The RCEP aims to create an integrated market, making it easier for products and services of member countries to be available across this region.

RCEP originally would have included about 3.6 billion people and encompassed about a third of world trade and global GDP, according to The Associated Press.

“RCEP will significantly boost the region’s future growth prospects and contribute positively to the global economy,” a statement issued after the leaders involved in RCEP met said. 

The negotiations were launched by ASEAN leaders and six other countries during the 21st ASEAN Summit in Phnom Penh in November 2012.

What are India’s concerns?

There was domestic opposition in India, including from the Congress and RSS. Congress leader Rahul Gandhi had, in a tweet, said that “make in India” has become “buy from China”. 

“RCEP will flood India with cheap goods, resulting in millions of job losses and crippling Indian economy.”

Even the RSS had called for a nationwide campaign against the deal. “RCEP shackles the hands of the government to take the required policy measures to strengthen manufacturing and agriculture,” RSS economic leader Ashwani Mahajan was quoted as saying by Reuters.

- India has expressed concerns that the agreement, which requires the gradual elimination of tariffs, would open its markets to a flood of cheap Chinese goods and agricultural produce from Australia and New Zealand that would harm local producers.

The RCEP, according to Moneycontrol, could force India to cut duties on about 90% of the goods that are currently imported to India over the next 15 years. 

- The main advantage, Jayshree Sengupta pointed out in an article for The Tribune, would have been that India would be able to purchase its raw material and intermediate goods at concessional prices from other members under the mega FTA.
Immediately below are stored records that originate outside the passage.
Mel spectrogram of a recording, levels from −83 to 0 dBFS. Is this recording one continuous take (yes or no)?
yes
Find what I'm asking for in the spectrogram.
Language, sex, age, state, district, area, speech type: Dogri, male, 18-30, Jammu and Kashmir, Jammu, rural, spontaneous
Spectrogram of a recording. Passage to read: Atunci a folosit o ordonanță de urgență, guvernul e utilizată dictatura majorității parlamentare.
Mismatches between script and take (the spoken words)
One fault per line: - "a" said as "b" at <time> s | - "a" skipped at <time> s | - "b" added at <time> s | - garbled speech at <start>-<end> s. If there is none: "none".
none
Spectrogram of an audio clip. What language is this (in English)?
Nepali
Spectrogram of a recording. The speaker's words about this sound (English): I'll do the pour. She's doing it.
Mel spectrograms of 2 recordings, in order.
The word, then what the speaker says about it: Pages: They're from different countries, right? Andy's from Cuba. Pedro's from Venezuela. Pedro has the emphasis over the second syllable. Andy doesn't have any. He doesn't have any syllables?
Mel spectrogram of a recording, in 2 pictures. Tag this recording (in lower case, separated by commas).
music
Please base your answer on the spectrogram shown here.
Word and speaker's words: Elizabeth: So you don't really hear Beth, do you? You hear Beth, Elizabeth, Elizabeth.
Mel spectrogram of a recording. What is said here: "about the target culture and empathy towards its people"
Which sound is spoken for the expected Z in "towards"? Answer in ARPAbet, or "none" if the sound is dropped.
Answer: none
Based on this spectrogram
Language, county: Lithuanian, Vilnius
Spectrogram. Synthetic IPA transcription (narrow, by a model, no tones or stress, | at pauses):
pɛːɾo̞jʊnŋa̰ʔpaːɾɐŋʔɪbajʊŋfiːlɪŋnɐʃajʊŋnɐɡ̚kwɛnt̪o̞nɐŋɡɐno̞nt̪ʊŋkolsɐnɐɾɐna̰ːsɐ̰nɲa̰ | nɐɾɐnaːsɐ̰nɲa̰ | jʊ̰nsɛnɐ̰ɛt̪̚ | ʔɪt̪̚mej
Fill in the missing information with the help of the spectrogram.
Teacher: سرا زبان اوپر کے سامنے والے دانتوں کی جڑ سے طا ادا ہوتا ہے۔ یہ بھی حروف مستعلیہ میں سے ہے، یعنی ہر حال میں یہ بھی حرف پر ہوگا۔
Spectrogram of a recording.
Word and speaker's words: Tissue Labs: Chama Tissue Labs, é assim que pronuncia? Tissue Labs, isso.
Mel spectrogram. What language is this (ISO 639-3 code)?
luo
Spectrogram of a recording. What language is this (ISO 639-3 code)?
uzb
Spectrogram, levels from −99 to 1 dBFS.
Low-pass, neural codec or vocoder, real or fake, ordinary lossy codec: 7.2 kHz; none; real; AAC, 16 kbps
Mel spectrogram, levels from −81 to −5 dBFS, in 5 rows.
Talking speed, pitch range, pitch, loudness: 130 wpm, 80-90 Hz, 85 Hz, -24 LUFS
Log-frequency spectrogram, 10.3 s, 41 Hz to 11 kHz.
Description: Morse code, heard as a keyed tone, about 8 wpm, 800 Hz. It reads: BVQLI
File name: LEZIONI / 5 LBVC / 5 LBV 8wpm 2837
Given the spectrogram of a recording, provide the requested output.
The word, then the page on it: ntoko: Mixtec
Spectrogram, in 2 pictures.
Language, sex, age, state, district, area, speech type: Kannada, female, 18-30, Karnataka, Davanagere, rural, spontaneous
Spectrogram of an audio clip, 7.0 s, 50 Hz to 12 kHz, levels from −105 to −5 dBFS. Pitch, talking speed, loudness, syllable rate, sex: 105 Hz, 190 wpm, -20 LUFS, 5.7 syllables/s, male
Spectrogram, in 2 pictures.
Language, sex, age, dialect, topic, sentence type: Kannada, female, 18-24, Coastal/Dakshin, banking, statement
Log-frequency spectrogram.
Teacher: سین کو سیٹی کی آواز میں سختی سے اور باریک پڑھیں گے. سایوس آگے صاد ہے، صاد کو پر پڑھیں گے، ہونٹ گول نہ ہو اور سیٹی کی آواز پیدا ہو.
- However, there have also been concerns about India’s trade deficit with RCEP countries. India registered a trade deficit with as many as 11 RCEP member nations in 2018-19, with China topping the list, according to Business Standard.

In an interview with Bangkok Post on 2 November, Modi had said, “We believe that for this, addressing our concerns over unsustainable trade deficits is important. It needs to be recognised that opening the vast Indian market must be matched by openings in some areas where our businesses can also benefit.”

- India, according to The Times of India, also had an issue with using 2014 as the base year for tariff reduction. The new tariff regime, the report added, will see duties go back to 2014 levels. India wants to change the base year to 2019. 

- India also wanted an auto-trigger mechanism which would have allowed it to check sudden import surges for a period of six months when imports from an RCEP member exceeded a particular threshold, The Economic Times said in a report.

(With inputs from agencies)